mod note (andy): this was originally posted 9/30/12
It's interview season, time of great joy and nostalgia: over the past decade, I have been in both sides of many interview tables, , consulting, HFs, you name it. If you are interviewing for S&T, today is your lucky day, I will share a few thoughts and tips on S&T interviews.
But remember: this is only my opinion, and I make no claim as to the helpfulness of any of this. Plus, I accept no responsibility for anything that happens to you if you take my tips at face value. That's for symmetry: you won't send me a check if they get you to your dream job.
You may have heard that the most recurring phrase inis "this is very interesting" whereas in S&T, it is "fuck you". Maybe that's why I am so fond of S&T people. Sales and Trading is a true relationship business. You may have heard that electronic does most of the work a broker does, at a fraction of the cost, and this is true. Why are there still a good bunch of brokers (although way less than before)?
Because if you're an investor, the average algorithm won't tell you how it's feeling about the stocks X, Y and Z. It won't give youideas involving EM currencies. Hell, it won't even encourage you to tell your adultery stories or pay you Thursday drinks.
In other words, unless we're talking about a hardcore quant fund with no subjective inputs in its models, talking to brokers and running ideas through sanity checks is part of every PM's day. If you're good at math but you dislike heavy networking and goofing around at the phone, you don't belong here. Maybe. Certifications, credentials, financial proficiency, it all helps, sure. But being likeable is rule #0. Period.
Also, when you look at the typical "trade idea", you will sometimes see stuff like, multiples and technicals all mixed up. This doesn't mean S&T people despise any form of the EMH, but rather that the client is always right.

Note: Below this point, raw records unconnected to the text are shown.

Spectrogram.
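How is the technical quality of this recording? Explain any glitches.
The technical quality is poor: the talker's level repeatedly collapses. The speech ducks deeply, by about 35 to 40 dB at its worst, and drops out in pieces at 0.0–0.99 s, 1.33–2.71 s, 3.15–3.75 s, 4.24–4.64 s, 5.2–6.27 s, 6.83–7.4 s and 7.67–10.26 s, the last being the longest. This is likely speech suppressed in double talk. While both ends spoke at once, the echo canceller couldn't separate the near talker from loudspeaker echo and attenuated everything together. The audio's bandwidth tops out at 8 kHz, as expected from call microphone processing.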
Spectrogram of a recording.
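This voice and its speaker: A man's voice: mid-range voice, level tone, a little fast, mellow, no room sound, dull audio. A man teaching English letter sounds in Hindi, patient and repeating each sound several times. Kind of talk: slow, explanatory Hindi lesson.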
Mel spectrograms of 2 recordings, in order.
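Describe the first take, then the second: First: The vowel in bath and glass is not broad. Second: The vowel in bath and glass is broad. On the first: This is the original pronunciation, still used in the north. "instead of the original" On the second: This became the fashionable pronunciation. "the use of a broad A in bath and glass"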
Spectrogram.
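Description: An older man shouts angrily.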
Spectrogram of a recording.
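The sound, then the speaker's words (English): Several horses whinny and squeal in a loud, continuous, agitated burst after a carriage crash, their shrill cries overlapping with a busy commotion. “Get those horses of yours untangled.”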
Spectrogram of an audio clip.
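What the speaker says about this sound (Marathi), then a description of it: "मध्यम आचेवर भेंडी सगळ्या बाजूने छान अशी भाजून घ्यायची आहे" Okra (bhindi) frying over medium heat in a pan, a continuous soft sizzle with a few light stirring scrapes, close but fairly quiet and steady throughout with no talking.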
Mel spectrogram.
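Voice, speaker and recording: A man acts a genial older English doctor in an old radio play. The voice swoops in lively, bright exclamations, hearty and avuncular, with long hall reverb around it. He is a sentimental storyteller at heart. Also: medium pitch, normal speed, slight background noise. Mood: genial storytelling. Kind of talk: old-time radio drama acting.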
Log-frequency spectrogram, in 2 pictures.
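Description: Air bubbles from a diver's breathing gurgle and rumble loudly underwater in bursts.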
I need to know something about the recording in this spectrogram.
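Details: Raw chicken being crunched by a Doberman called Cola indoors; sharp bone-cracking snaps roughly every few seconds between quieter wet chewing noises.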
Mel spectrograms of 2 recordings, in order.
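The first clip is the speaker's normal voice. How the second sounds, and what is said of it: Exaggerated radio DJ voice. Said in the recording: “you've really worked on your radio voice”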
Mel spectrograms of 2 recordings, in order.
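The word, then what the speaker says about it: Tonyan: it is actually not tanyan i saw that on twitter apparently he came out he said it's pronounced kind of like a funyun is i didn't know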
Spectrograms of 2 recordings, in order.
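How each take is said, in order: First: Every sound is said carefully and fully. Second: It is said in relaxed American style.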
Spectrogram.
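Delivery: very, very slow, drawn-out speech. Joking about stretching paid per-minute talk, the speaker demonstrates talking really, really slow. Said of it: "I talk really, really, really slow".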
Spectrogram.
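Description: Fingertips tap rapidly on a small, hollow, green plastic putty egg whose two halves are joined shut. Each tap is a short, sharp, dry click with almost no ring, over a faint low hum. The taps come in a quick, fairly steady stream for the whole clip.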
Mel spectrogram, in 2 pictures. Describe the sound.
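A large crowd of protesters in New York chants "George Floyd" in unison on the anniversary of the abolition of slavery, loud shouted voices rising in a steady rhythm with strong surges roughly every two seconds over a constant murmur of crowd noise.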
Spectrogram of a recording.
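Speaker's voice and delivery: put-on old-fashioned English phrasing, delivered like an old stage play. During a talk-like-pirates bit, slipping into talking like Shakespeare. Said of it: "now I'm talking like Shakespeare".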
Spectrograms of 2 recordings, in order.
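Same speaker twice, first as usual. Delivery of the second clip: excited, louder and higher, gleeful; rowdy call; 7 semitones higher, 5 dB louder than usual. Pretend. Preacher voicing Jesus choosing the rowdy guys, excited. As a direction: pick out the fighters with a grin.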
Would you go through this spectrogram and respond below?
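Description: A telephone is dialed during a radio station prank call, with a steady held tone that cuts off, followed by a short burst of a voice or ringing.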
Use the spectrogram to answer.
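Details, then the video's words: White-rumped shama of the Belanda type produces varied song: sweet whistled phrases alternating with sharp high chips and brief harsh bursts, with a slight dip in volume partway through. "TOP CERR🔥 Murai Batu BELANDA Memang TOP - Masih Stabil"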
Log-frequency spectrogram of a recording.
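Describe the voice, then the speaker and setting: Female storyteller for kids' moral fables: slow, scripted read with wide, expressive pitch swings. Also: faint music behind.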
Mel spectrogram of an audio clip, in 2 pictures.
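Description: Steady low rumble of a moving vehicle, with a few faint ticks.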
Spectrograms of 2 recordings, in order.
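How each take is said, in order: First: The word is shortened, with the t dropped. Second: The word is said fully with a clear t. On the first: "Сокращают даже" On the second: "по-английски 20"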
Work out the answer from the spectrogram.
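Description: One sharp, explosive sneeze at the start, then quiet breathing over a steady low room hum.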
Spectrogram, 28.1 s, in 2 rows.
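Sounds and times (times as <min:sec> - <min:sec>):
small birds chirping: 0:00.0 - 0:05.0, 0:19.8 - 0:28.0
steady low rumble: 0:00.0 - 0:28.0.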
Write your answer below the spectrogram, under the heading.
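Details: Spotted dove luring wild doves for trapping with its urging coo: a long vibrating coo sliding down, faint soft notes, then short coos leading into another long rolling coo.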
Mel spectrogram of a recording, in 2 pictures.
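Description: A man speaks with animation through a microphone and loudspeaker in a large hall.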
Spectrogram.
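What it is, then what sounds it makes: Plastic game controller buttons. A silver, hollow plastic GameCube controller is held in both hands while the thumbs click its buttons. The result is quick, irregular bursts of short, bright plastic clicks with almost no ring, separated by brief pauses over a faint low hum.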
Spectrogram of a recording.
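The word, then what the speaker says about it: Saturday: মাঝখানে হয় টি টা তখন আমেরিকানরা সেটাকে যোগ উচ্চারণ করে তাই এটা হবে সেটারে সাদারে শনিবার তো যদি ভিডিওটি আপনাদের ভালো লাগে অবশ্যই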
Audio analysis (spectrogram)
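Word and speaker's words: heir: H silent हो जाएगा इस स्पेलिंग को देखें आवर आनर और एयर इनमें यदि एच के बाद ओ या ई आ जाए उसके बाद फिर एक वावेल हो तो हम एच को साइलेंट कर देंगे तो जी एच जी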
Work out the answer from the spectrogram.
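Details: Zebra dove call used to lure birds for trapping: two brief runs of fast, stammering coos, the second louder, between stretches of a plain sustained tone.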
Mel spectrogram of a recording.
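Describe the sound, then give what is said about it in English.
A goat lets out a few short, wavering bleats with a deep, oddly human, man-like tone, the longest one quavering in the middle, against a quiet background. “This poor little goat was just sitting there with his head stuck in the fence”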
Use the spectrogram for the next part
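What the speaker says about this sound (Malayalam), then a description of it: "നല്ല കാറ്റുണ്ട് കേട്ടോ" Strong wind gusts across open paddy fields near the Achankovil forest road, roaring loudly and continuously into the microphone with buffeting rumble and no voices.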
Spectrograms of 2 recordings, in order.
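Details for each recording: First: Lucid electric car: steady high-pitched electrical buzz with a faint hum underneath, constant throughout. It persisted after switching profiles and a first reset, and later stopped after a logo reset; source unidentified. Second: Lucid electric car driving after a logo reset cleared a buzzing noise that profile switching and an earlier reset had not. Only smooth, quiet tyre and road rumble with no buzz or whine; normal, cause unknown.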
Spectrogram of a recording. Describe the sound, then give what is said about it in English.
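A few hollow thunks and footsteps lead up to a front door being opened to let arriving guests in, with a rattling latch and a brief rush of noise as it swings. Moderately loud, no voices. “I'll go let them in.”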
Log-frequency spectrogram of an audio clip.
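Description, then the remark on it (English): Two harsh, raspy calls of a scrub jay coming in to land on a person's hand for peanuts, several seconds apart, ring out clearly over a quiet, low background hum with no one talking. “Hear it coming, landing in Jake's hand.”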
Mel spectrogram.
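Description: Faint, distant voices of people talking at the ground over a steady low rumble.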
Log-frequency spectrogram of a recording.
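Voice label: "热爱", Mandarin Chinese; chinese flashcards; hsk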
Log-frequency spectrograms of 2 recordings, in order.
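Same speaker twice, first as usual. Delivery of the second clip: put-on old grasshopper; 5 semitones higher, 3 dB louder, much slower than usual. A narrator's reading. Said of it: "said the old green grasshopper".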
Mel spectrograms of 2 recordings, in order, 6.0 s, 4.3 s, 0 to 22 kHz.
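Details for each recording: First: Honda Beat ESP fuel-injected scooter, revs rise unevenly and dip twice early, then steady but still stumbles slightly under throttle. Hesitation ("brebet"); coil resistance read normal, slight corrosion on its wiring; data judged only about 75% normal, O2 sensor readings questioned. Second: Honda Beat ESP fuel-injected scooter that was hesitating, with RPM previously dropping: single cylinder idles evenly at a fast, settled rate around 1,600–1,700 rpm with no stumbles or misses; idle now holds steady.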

It doesn't matter whether the client is a hedge fund based on pseudoscientific futurology, or an UHNW individual who claims she contacts alien civilizations on a daily basis before deploying her cash. If you relate to them, you get their business. That understood, you do need to know some stuff.
Think an equity desk: as you may know, stocks are a residual claim of investors in the assets of an issuer. Big deal. How does it work? It goes like this: the desk sells to investors whatever craporiginates, and then encourages them to trade with each other. You need to know your sector/region quite well, but unlike people in or IB, you can forget about profitability levers, deal synergies and all of that crap.
What actually makes a difference in equity is having an awesome price memory (1 week high/low of VOD LN, down to the penny, AAPL yesterday's close?) and knowledge of the market'sdynamics (volume curves, order sizes, preferred venues). The day you realize you actually know a lot of clients, and on top of that, you can tell which like or dislike each name you cover, you know you are on the right track. Don't fight the tape.
Another example: FX. Huge. Around 4-5 trillion USD change hands every day in those markets. FX traders see themselves as arbitrageurs par excellence. A successful FX trader is a cold-blooded bipolar (nice with clients, psycho-killer with everyone else) individual with a huge ability to focus, and makes a ton of cash. But no jokes, no lunches, no small talk. In that desk, you need fast risk assessment skills, on the fly calculations and very little to no fear.
Knowing this sort of stuff in advance will save you a lot of guesswork. If you can only take away one idea from this entire text, take this one: in S&T interviews, reading the Vault guide and memorizing the answer for the most common questions is far from enough. Why?
Because unlike in IB or even consulting, there isn't such thing as "the right answer". Different interviewers will expect different answers to the same question, and you need thoughtful prep and amazing people-reading skills to go well. Makes sense, as this is the bulk of the work.
Now, to wrap up, a few sample questions I would use in an S&T interview this week. You can actually post your answers here (or PM me if you're too shy) and I'll give you a two-line feedback.
1) Explain the 2008 market crash to a 9-year old kid in LIBOR? Where is it at? Why does it matter?
3) I have $1M face-value-worth of a 2% coupon T-bond maturing Sep2014. I want to sell them and buy FB stock. How many shares can I buy?
4) Speaking of, how did FB trade last week? Month?
5) What risks does an agency? Which of those are more relevant in the current environment?
6) Name the 5 largest economies in the world. (Credit kids only: give me a ballpark estimate of their sovereign rating)
7) (Structuring kids only: a risk-loving client wants a fancy 4-year zero-coupon bond. At the end of every year, the bond either doubles in value or goes to zero, 50%/50%. How much would you charge for $1m face value? What is its duration upon issuance?)
8) Explain forward rates.
9) What is algorithmic? What about high-frequency , is it the same?
10) What is the difference between a dollar neutral and a beta-neutral long/short portfolio?